Saved entries
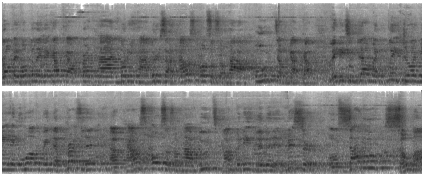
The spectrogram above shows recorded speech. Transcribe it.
เราไปพบกันเลยนะครับกับประธานบริหารบริษัท House โอสถสภาฟู้ดจำกัดครับ Ladies and gentlemen please join me in welcoming the president of House โอสถสภา Foods Company Limited Mr. Osamu Soma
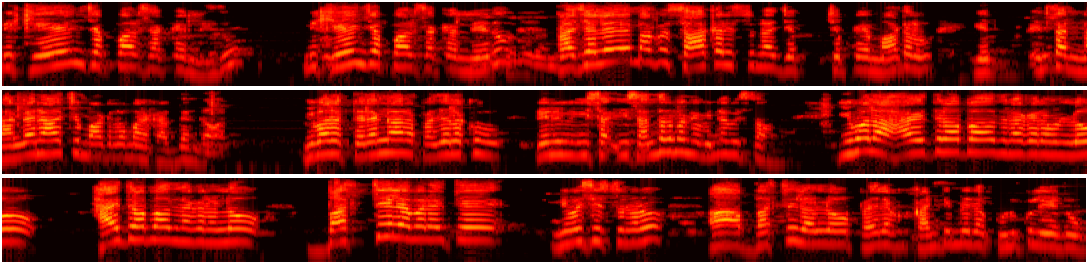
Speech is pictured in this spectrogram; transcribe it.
మీకేం చెప్పాల్సి అక్కర్లేదు మీకేం చెప్పాల్సి అక్కర్లేదు ప్రజలే మాకు సహకరిస్తున్నారని చెప్ చెప్పే మాటలు ఎంత నంగనాచి మాటలు మనకు అర్థం కావాలి. ఇవాళ తెలంగాణ ప్రజలకు నేను ఈ స- ఈ సందర్భంగా విన్నవిస్తాను. ఇవాళ హైదరాబాద్ నగరంలో హైదరాబాద్ నగరంలో బస్తీలు ఎవరైతే నివసిస్తున్నారో ఆ బస్తీలలో ప్రజలకు కంటి మీద కునుకు లేదు.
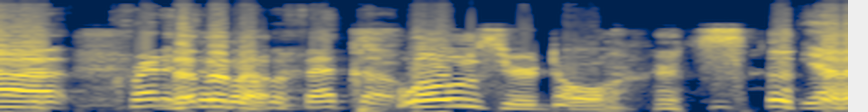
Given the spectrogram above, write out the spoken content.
Uh, credit No, to no, no. Boba Fett though. Close your doors. yeah,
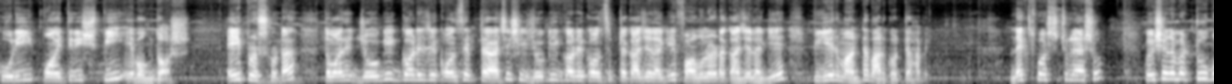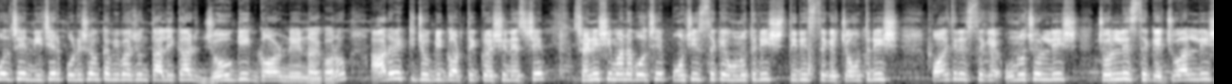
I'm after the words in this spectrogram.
কুড়ি, পঁয়ত্রিশ পি এবং দশ। এই প্রশ্নটা তোমাদের যৌগিক গড়ের যে কনসেপ্টটা আছে, সেই যৌগিক গড়ের কনসেপ্টটা কাজে লাগিয়ে ফর্মুলাটা কাজে লাগিয়ে পি এর মানটা বার করতে হবে। নেক্সট প্রশ্ন চলে আসো। কোয়েশ্চেন নাম্বার টু বলছে নিচের পরিসংখ্যা বিভাজন তালিকার যৌগিক গড় নির্ণয় করো। আরও একটি যৌগিক গড় থেকে কোয়েশ্চেন এসছে। শ্রেণি সীমানা বলছে, পঁচিশ থেকে উনত্রিশ, তিরিশ থেকে চৌত্রিশ, পঁয়ত্রিশ থেকে উনচল্লিশ, চল্লিশ থেকে চুয়াল্লিশ,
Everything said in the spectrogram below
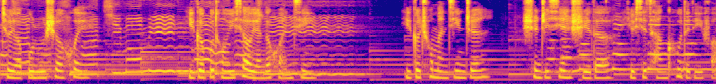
就要步入社会，一个不同于校园的环境，一个充满竞争，甚至现实的有些残酷的地方。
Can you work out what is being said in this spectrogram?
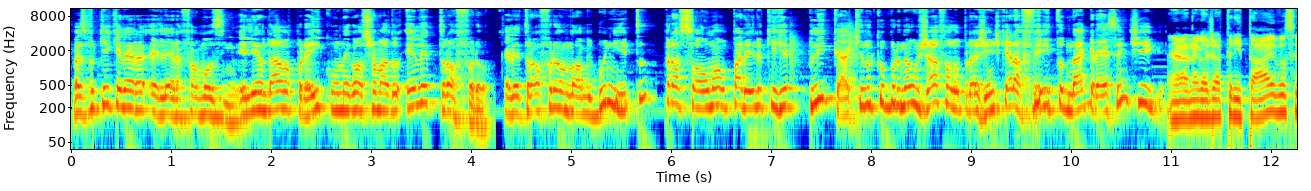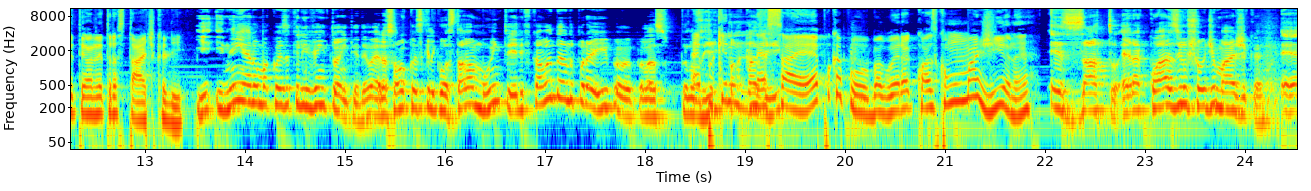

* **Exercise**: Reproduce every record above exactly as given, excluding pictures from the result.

* **Expected answer**:
The spectrogram above shows recorded speech. Transcribe it.
เราไปพบกันเลยนะครับกับประธานบริหารบริษัท House โอสถสภาฟู้ดจำกัดครับ Ladies and gentlemen please join me in welcoming the president of House โอสถสภา Foods Company Limited Mr. Osamu Soma
Speech is pictured in this spectrogram; transcribe it.
మీకేం చెప్పాల్సి అక్కర్లేదు మీకేం చెప్పాల్సి అక్కర్లేదు ప్రజలే మాకు సహకరిస్తున్నారని చెప్ చెప్పే మాటలు ఎంత నంగనాచి మాటలు మనకు అర్థం కావాలి. ఇవాళ తెలంగాణ ప్రజలకు నేను ఈ స- ఈ సందర్భంగా విన్నవిస్తాను. ఇవాళ హైదరాబాద్ నగరంలో హైదరాబాద్ నగరంలో బస్తీలు ఎవరైతే నివసిస్తున్నారో ఆ బస్తీలలో ప్రజలకు కంటి మీద కునుకు లేదు.
Given the spectrogram above, write out the spoken content.
Uh, credit No, to no, no. Boba Fett though. Close your doors. yeah,
I'm after the words in this spectrogram.
কুড়ি, পঁয়ত্রিশ পি এবং দশ। এই প্রশ্নটা তোমাদের যৌগিক গড়ের যে কনসেপ্টটা আছে, সেই যৌগিক গড়ের কনসেপ্টটা কাজে লাগিয়ে ফর্মুলাটা কাজে লাগিয়ে পি এর মানটা বার করতে হবে। নেক্সট প্রশ্ন চলে আসো। কোয়েশ্চেন নাম্বার টু বলছে নিচের পরিসংখ্যা বিভাজন তালিকার যৌগিক গড় নির্ণয় করো। আরও একটি যৌগিক গড় থেকে কোয়েশ্চেন এসছে। শ্রেণি সীমানা বলছে, পঁচিশ থেকে উনত্রিশ, তিরিশ থেকে চৌত্রিশ, পঁয়ত্রিশ থেকে উনচল্লিশ, চল্লিশ থেকে চুয়াল্লিশ,
Everything said in the spectrogram below
就要步入社会，一个不同于校园的环境，一个充满竞争，甚至现实的有些残酷的地方。
Can you work out what is being said in this spectrogram?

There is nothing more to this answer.